Regardless of what type of event you are shooting, be it an auto race, or a child’s baseball game, action photography is a challenging and exciting art to master. Here we will discuss the do’s and dont’s, and what is required of the photographer to capture that perfect broken tackle the moment it happens.
First of all, you will need a camera that will actually take the picture very quickly the moment you press the shutter button. Alot of lower end consumer digital cameras may be capable of taking superb looking still pictures, but a long “shutter lag” time will ruin virtually every spur-of-the-moment action shot. digital SLRs are the reigning champions in this regard, as most models release the shutter the instant you push the button. When shopping for a new digital camera, be it a pocket sized camera, a hybrid/super zoom model, or a digital SLR, take careful note of how long this delay is.
Another aspect to consider is, how long does the camera take to prepare for the next shot? With most digital SLRs and some ‘hyrbid’ style cameras, you can fire off shots quite rapidly for many shots in succession; not true for most lower end digital cameras, which often have shot-to-shot times exceeding 3 seconds!
Regardless of what camera you use, you must learn to use it correctly before you can master action photography. When you are getting ready for a shot, press the shutter button on your camera halfway down once the picture is framed the way you like it. This is called “priming the focus”, and dramatically reduces the lag between the button press and the actual shot, since the camera does not have to ‘hunt’ for focus before taking the picture.

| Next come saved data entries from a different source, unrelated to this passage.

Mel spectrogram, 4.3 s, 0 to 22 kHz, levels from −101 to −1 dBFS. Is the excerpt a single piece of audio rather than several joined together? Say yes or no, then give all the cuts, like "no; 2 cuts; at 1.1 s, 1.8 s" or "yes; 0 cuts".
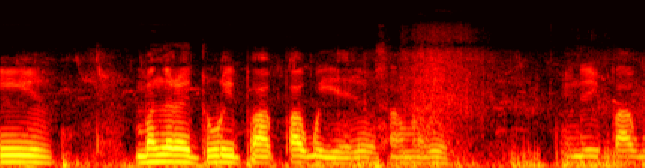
yes; 0 cuts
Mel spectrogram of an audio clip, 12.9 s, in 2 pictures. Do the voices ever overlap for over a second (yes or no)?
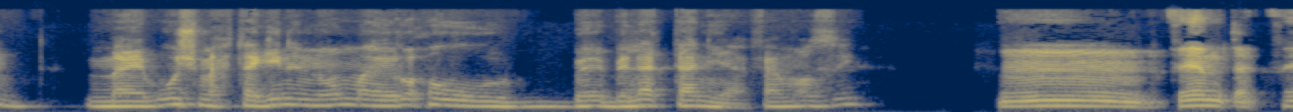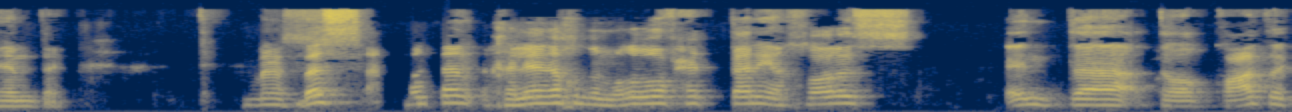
no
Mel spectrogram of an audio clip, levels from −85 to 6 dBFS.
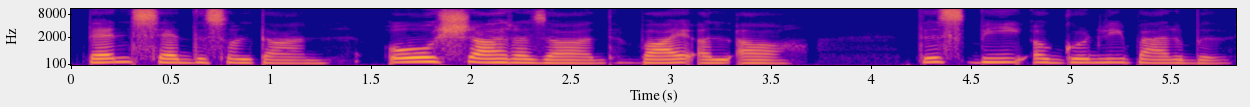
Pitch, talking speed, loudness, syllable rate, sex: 200 Hz, 135 wpm, -20 LUFS, 4.4 syllables/s, female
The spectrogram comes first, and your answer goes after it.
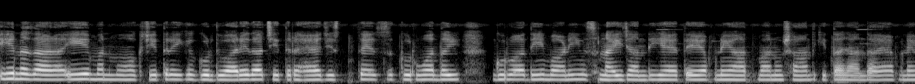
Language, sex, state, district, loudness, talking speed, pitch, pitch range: Punjabi, female, Chandigarh, Chandigarh, -16 LUFS, 195 wpm, 220 Hz, 215-225 Hz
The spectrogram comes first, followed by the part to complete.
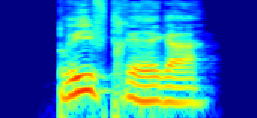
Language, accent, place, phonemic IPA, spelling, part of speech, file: German, Germany, Berlin, /ˈbʁiːfˌtʁɛːɡɐ/, Briefträger, noun, De-Briefträger.ogg
- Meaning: mailman, postman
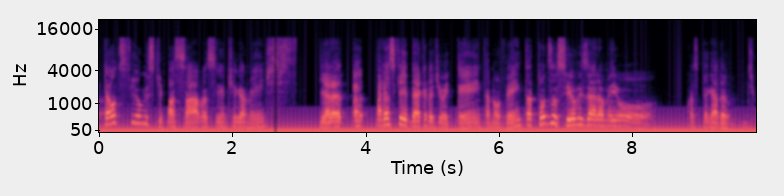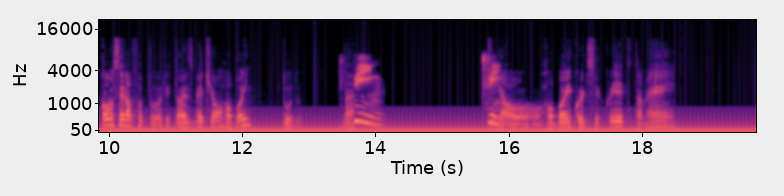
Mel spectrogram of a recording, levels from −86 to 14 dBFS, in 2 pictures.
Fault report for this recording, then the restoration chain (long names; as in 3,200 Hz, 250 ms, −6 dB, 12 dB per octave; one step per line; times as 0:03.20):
mains buzz 50 Hz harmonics 16 −26 dBFS
surface crackle 21 per second −29 dBFS
0:02.63–0:02.65: drop-out 22 ms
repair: click removal
hum removal 50 Hz, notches 16
repair the gap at 0:02.63, 22 ms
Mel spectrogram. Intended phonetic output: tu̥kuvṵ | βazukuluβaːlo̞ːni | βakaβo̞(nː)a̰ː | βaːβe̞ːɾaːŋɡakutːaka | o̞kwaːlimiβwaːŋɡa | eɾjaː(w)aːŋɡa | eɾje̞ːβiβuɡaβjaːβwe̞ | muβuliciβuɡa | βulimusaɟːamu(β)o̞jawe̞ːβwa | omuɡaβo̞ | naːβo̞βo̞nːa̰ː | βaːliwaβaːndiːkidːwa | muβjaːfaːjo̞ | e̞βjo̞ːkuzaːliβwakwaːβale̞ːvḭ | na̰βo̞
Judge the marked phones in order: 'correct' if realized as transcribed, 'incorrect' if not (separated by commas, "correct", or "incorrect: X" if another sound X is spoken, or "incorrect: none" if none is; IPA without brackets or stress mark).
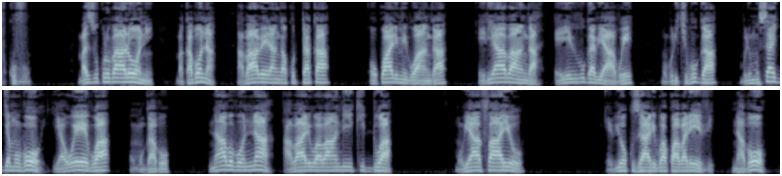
incorrect: n, incorrect: β, correct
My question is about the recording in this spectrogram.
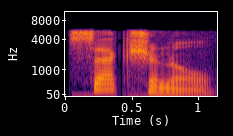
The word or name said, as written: sectional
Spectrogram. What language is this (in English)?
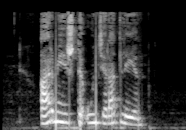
Mari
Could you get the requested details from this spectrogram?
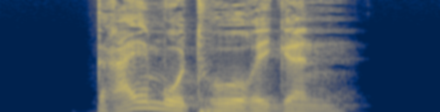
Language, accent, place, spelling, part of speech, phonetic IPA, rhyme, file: German, Germany, Berlin, dreimotorigen, adjective, [ˈdʁaɪ̯moˌtoːʁɪɡn̩], -aɪ̯motoːʁɪɡn̩, De-dreimotorigen.ogg
- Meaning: inflection of dreimotorig: 1. strong genitive masculine/neuter singular 2. weak/mixed genitive/dative all-gender singular 3. strong/weak/mixed accusative masculine singular 4. strong dative plural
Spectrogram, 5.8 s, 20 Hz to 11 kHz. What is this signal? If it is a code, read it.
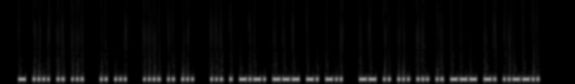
Morse code, heard as a keyed tone, about 50 wpm, 700 Hz. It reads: THIS IS HIS SECOND MISSION?
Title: Sentences from Top 1600 Words 50wpm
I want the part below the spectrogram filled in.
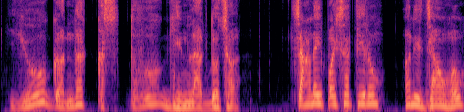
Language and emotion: Nepali, disgusted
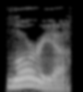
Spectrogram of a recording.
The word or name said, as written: loria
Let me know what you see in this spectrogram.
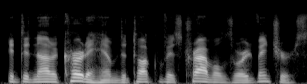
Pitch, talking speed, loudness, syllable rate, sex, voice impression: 110 Hz, 255 wpm, -20 LUFS, 6.2 syllables/s, male, very masculine, very middle-aged, very thick, tensed, very powerful, bright, soft, muffled, fluent, slightly raspy, cool, very intellectual, refreshing, sincere, very calm, very mature, very friendly, reassuring, unique, elegant, very wild, sweet, lively, kind, slightly intense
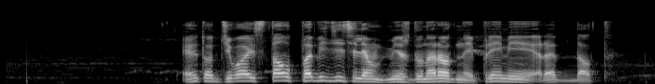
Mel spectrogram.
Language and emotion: Russian, positive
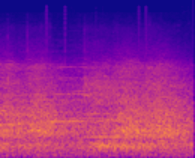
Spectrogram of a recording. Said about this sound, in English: What are they yelling? Do you know? We want Trump. We want Trump? Okay. Or we want Trump. We love Trump.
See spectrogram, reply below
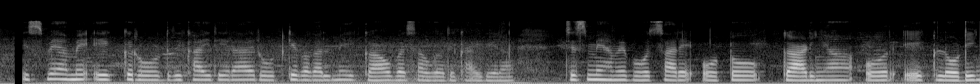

When choosing the right camera, give thought to exactly what kind of events you will be photographing. Chances are you will need a camera with a long focal length (high zoom) to get close to the action. Choose a camera that has sufficient zoom for your needs, but remember, go only by the ‘optical’ zoom capability of the camera, not the ‘digital’ zoom! If you are going to be shooting often at long zoom from far away, invest in a sturdy tripod.
The last, and perhaps the most important factor to consider, is the lighting conditions in which you will be shooting. The less light there is available, the longer it takes for the camera to expose a picture, and the longer the exposure, the more blur will be present in your photos, regardless of the camera you use! If you are going to be shooting action photography in low light, such as an basketball stadium or indoor arena, your best results are going to be from a digital SLR with a quality, ‘fast’ lens. If that is not an option for you, then choose a camera that has a higher ISO sensitivity, such as 3200 or even 6400. A higher ISO setting compensates for low lighting conditions by increasing the camera’s sensitivity to light, thus reducing exposure times and blur. Note that using these settings will cause some graininess and loss of contrast to your photos, but a grainy photo can be better than no photo at all!